On June 13, 2013, the Supreme Court of the United States issued its decision in the Association for Molecular Pathology et al. v. Myriad Genetics, Inc. et al. (Myriad). Although this decision concerns the validity of patent claims in biotechnology, it may be relevant to other fields where courts must often distinguish between patent eligible subject matter and “laws of nature, natural phenomena, and abstract ideas”, which are not eligible for patent protection. Our interest is in the implications of the Myriad decision for computer-implemented inventions, particularly when contrasted with the decision in Mayo Collaborative Services v. Prometheus Laboratories (Prometheus).
Where inventiveness lies entirely in mathematical algorithms, and not in the possibly routine steps of programming computers to implement them, Prometheus suggests that the corresponding patent claims would be invalid. However, we argue that Myriad has the opposite implication. By further blurring the test for patent eligible subject matter, the chances that such claims would be found valid has been improved, although the issue remains very much in doubt as Myriad and Prometheus point to opposing results.
Laws of nature and natural phenomena
Myriad considered whether the claimed subject matter was ineligible for patent protection as a natural phenomenon (summary and possible implications). Myriad Genetics Inc. (Myriad) obtained several patents after discovering the precise location and sequence of the human genes BRCA1 and BRCA2. The challenged claims covered “isolated DNA” corresponding to the BRCA genes as they exist in the chromosome as well as BRCA complementary-DNA (cDNA). In nature, genes are transcribed to produce messenger RNA (mRNA). Using well-established laboratory techniques, mRNA can be reverse-transcribed to yield cDNA.
With respect to the BRCA genes, the Supreme Court held that “a naturally occurring DNA segment is a product of nature, and not patent eligible merely because it has been isolated”. The Court took a more favourable view of the claims related to BRCA cDNAs. They were of the view that “…the lab technician unquestionably creates something new when cDNA is made” and went on to conclude that claims to cDNA are patent eligible under § 101. This is notable because, once a gene of interest has been identified, synthesizing the corresponding cDNA is straightforward.
Prometheus (summary) holds that a process that relies on unpatentable subject matter must “also contain other elements or a combination of elements, sometimes referred to as an ‘inventive concept,’ sufficient to ensure that the patent in practice amounts to significantly more than a patent upon the natural law itself.” These other elements, or combination of elements, must not be “obvious, already in use, or purely conventional”. In Prometheus, the unpatentable subject matter was a law of nature, specifically the relationship between metabolite concentrations and the effectiveness or toxicity of a drug. The claimed process that incorporated this natural law – instructions for doctors to apply the relationship when treating patients – was not sufficient to “transform unpatentable natural correlations into patentable applications.”
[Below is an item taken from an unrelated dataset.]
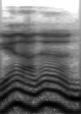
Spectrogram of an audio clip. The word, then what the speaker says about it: 예나: 그래서 얘는 제나가 아니고 예나라고 읽어야 되겠죠. 예나는 내가 그녀의 파티에 오는 것을 원한다.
In Myriad, the unpatentable subject matter was a natural phenomenon, specifically the naturally occurring DNA corresponding to a BRCA gene. Simply isolating this DNA was, apparently, not sufficient to transform the otherwise patent ineligible subject matter into a patent eligible composition. However, cDNA was found to be patent eligible, despite being derived from ineligible subject matter using steps that are arguably “obvious, already in use or purely conventional”.
We cannot easily reconcile the need for “something more” in Prometheus with the Court’s holding in Myriad with respect to cDNA. In Myriad, the Court did not seem concerned with “other elements” or an “inventive concept”. They accepted that cDNA did not exist in nature and this sufficed to render it patent eligible. This may reflect a difference in how the Court approaches the various kinds of patent ineligible subject matter, though this was not stated explicitly.
The decision in Myriad arguably supports patent claims for computer-implementations of abstract ideas or mathematical algorithms. Programming a computer to execute a method according to a mathematical algorithm may be analogous to synthesizing cDNA corresponding to a known gene. The mathematical algorithm, like natural DNA, is not, on its own, eligible for patent protection. However, the computer configured to execute a method according to a mathematical algorithm is not a mere abstraction, and thus should not for that reason alone be ineligible for patent protection. What’s more, programming a computer is arguably no more “obvious” or “purely conventional” than cDNA synthesis.
If computer-implemented subject matter is novel and inventive, then, following Myriad, it may well be patent eligible, even if a great deal of the novelty and inventiveness is a consequence of the underlying mathematical algorithm, just as the novelty and inventiveness of cDNA derives from the newly discovered DNA. On the other hand, Prometheus suggests that such computer-implemented subject matter may not be patent eligible as the mere programming of a computer to implement the mathematical algorithm would likely be characterized in many cases as obvious or purely conventional. Additionally, the Supreme Court has expressed concern about patents that may pre-empt the use of mathematical algorithms in many fields. Thus, to have the best chance of being eligible for patent protection, a claim for a computer implementation of a mathematical algorithm should not cover all possible implementations of the mathematical algorithm, but instead should be limited to a particular application, and recite hardware relevant to that application.